Stored items:
= = = = = = =

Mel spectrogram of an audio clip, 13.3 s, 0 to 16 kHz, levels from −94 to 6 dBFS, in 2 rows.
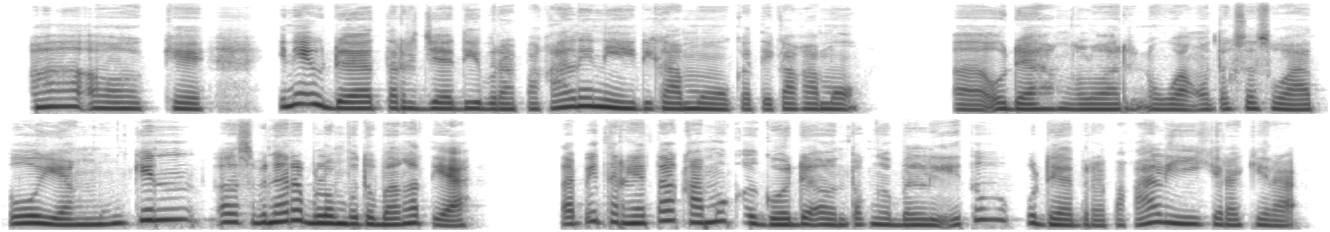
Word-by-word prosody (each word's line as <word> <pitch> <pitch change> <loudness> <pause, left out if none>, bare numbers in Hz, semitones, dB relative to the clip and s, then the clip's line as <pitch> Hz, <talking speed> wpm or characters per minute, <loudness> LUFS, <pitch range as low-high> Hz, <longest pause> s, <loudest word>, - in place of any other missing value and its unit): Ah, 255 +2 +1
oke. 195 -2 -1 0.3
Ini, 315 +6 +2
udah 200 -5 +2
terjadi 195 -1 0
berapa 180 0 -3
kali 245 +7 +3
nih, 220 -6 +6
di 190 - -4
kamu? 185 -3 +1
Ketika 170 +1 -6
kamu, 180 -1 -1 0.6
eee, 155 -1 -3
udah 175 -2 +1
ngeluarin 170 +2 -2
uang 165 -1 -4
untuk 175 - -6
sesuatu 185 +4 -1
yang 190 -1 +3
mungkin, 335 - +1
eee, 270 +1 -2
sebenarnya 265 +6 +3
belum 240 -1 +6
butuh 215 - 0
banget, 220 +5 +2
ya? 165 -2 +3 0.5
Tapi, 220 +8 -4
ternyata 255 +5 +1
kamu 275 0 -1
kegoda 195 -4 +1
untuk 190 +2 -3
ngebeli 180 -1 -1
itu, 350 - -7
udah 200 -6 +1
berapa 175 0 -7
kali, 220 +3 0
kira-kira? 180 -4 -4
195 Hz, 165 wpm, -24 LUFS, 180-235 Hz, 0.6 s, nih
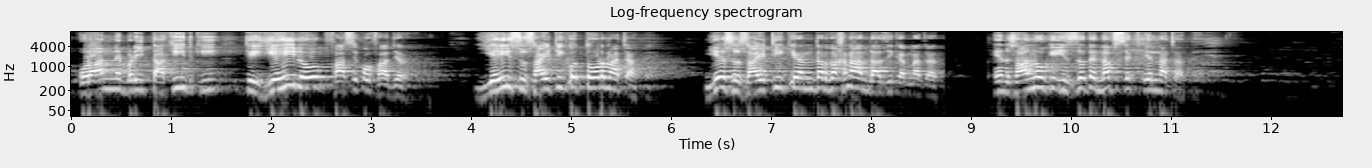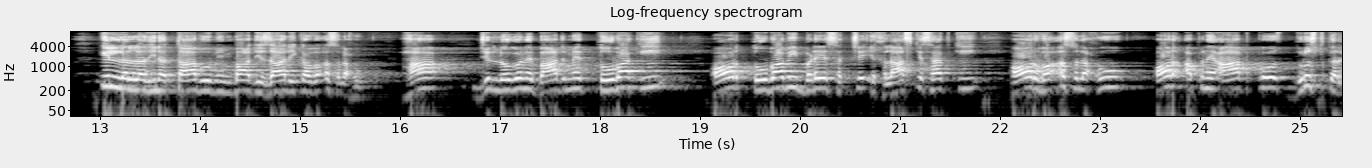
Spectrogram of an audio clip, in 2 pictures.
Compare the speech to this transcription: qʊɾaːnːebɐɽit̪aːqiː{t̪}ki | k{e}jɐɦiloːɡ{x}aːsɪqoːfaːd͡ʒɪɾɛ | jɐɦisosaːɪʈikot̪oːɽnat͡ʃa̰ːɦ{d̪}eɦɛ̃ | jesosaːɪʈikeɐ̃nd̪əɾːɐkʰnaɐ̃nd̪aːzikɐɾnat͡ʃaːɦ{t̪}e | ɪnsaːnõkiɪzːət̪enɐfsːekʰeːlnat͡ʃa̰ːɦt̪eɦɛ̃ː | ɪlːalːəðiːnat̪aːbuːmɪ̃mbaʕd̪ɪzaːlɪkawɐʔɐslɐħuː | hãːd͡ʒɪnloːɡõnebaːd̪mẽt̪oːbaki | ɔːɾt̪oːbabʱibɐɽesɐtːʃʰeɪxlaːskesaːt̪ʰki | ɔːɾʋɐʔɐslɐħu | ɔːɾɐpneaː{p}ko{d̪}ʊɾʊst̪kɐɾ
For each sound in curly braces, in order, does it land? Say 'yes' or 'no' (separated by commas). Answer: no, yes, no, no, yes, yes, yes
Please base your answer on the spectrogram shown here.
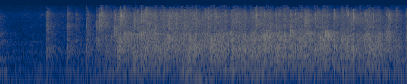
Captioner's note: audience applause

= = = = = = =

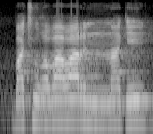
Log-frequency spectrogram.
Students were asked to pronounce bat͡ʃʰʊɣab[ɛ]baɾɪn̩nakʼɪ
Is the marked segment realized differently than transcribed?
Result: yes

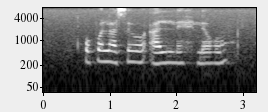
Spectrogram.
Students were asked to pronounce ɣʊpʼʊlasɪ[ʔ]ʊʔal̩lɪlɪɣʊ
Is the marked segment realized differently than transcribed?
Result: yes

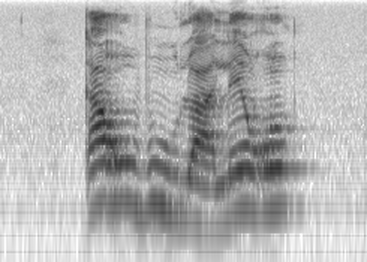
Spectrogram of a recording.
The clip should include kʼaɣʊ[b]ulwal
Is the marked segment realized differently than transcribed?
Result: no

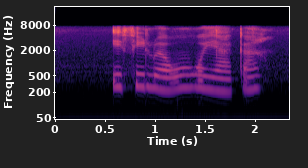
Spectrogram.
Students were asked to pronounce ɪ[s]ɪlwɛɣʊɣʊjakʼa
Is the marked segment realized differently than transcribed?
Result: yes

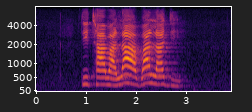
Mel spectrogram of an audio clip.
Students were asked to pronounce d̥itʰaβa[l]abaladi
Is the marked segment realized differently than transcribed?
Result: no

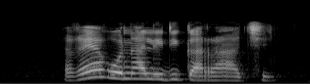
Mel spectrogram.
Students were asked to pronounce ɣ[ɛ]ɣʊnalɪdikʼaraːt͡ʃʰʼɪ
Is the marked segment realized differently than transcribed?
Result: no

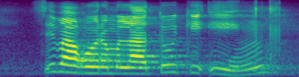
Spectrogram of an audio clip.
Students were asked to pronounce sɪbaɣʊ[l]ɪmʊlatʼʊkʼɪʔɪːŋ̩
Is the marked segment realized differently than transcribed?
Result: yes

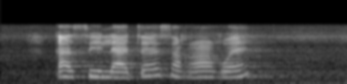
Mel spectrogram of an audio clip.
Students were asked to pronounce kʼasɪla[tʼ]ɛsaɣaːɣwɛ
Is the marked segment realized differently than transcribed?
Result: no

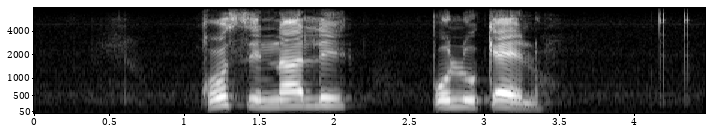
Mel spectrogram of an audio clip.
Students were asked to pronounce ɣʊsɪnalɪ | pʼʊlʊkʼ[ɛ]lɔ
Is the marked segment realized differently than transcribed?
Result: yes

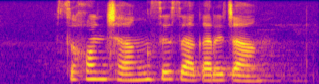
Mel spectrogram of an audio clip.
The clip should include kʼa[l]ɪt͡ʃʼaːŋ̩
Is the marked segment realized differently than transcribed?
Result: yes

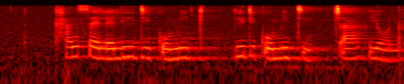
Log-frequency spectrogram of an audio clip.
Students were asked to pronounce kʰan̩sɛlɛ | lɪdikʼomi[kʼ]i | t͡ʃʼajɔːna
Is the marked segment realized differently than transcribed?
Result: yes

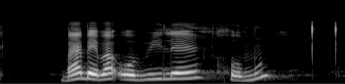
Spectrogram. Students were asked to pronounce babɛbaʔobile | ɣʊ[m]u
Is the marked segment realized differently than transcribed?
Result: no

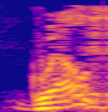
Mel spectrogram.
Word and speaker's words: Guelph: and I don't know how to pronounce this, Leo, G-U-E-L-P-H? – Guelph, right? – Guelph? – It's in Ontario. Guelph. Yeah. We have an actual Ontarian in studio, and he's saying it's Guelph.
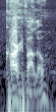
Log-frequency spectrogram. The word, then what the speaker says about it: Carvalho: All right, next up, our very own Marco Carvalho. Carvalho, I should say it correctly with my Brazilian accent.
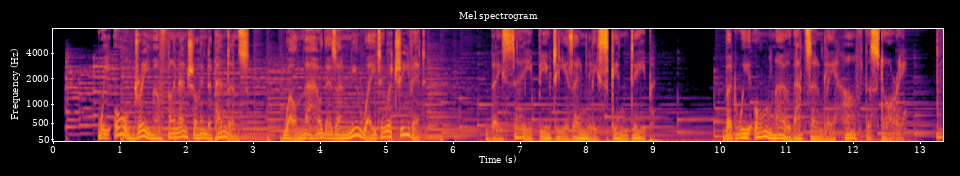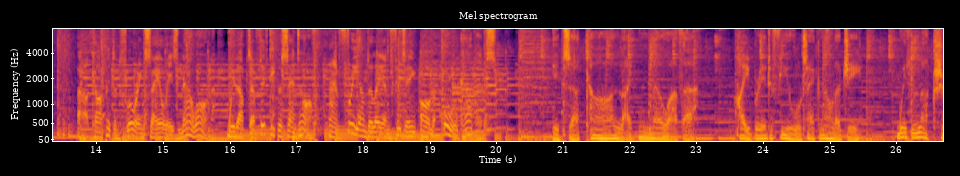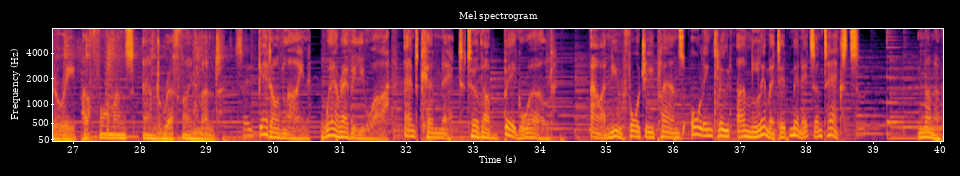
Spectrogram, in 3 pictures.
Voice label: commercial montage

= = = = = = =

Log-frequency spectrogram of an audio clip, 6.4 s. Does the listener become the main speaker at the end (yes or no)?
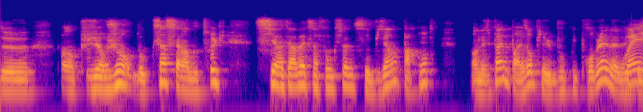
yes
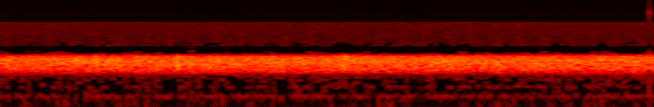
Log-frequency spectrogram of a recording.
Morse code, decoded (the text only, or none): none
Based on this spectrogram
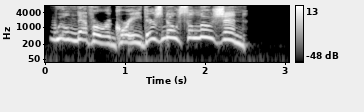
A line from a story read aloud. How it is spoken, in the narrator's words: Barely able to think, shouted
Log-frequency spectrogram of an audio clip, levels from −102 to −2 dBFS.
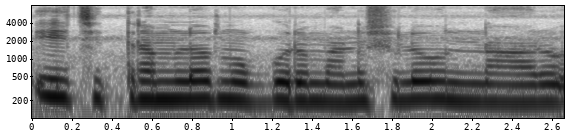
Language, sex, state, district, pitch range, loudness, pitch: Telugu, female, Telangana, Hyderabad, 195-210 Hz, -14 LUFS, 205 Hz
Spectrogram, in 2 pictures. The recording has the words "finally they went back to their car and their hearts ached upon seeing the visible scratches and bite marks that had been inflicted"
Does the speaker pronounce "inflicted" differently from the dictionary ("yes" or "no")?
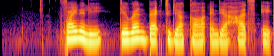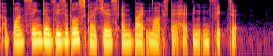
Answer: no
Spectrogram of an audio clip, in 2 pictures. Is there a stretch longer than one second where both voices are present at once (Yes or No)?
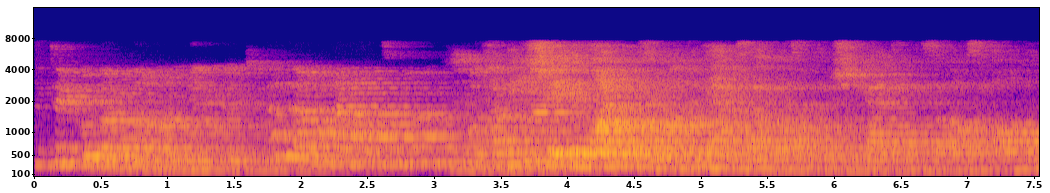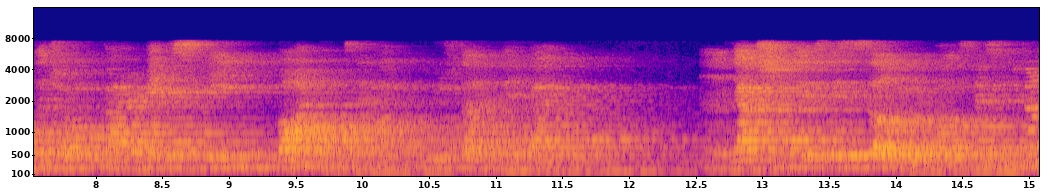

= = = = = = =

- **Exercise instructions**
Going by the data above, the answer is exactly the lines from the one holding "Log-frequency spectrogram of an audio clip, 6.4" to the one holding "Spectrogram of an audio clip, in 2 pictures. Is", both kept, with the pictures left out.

- **Your response**
Log-frequency spectrogram of an audio clip, 6.4 s. Does the listener become the main speaker at the end (yes or no)?
yes
Log-frequency spectrogram of a recording.
Morse code, decoded (the text only, or none): none
Based on this spectrogram
A line from a story read aloud. How it is spoken, in the narrator's words: Barely able to think, shouted
Log-frequency spectrogram of an audio clip, levels from −102 to −2 dBFS.
Language, sex, state, district, pitch range, loudness, pitch: Telugu, female, Telangana, Hyderabad, 195-210 Hz, -14 LUFS, 205 Hz
Spectrogram, in 2 pictures. The recording has the words "finally they went back to their car and their hearts ached upon seeing the visible scratches and bite marks that had been inflicted"
Does the speaker pronounce "inflicted" differently from the dictionary ("yes" or "no")?
Answer: no
Spectrogram of an audio clip, in 2 pictures. Is there a stretch longer than one second where both voices are present at once (Yes or No)?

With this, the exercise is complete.